Mapping MHC-encoded susceptibility and resistance in primary sclerosing cholangitis: the role of MICA polymorphism.
Norris S., Kondeatis E., Collins R., Satsangi J., Clare M., Chapman R., Stephens H., Harrison P., Vaughan R., Donaldson P.

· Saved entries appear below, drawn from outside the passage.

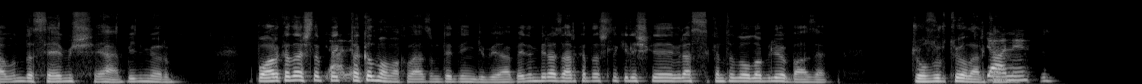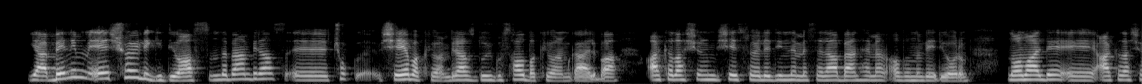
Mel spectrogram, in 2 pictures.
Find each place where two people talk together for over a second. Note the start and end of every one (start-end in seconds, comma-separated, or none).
none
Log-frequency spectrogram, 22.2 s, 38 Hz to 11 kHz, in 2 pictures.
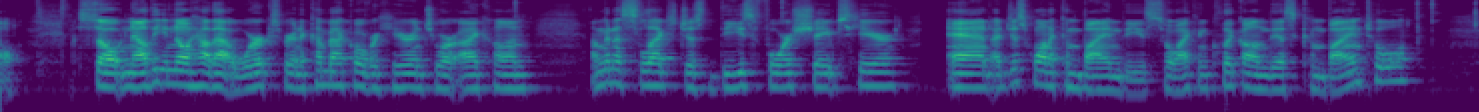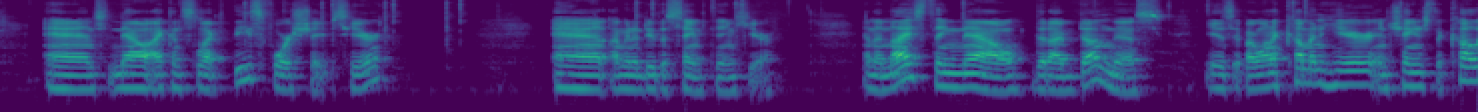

BACKGROUND & AIMS: Recent studies suggest that major histocompatibility complex-encoded susceptibility to primary sclerosing cholangitis (PSC) maps to the HLA B-TNFA region on chromosome 6p21.3. METHODS: The present study uses a standard polymerase chain reaction protocol to investigate the 16 common alleles of the MICA locus as candidates in 2 patient populations (King's College Hospital, London, and John Radcliffe Hospital, Oxford). RESULTS: The MICA*002 allele was found in 4 of 62 (6.4%) patients and none of 50 patients vs. 41 of 118 (35%) controls (pc = 0.00018, odds ratio [OR] = 0.12, and P = 0.0000016, OR = 0.0, respectively). Overall, the MICA*008 allele was more common in PSC (gene frequency 66% vs. 48% of controls, P = 0.0023, OR = 2.11). However, unlike MICA*002 in which the difference was a result of the absence of MICA*002 heterozygotes, the MICA*008 association may be caused by an increased frequency of MICA*008 homozygosity in patients (58% vs. 22%, pc = 0.000015, OR = 5.01 and 58% vs. 22%, P = 0.0000056, OR = 4.51, respectively). Though MICA*008 is found on the ancestral 8.1 haplotype, stratification analysis indicates that this association is independent of B8 and other HLA haplotypes associated with PSC. CONCLUSIONS: The MICA*002 allele has a strong dominant effect in reducing the risk of PSC, whereas the increased risk of disease associated with MICA*008 may be a recessive effect requiring 2 copies of the MICA*008 allele.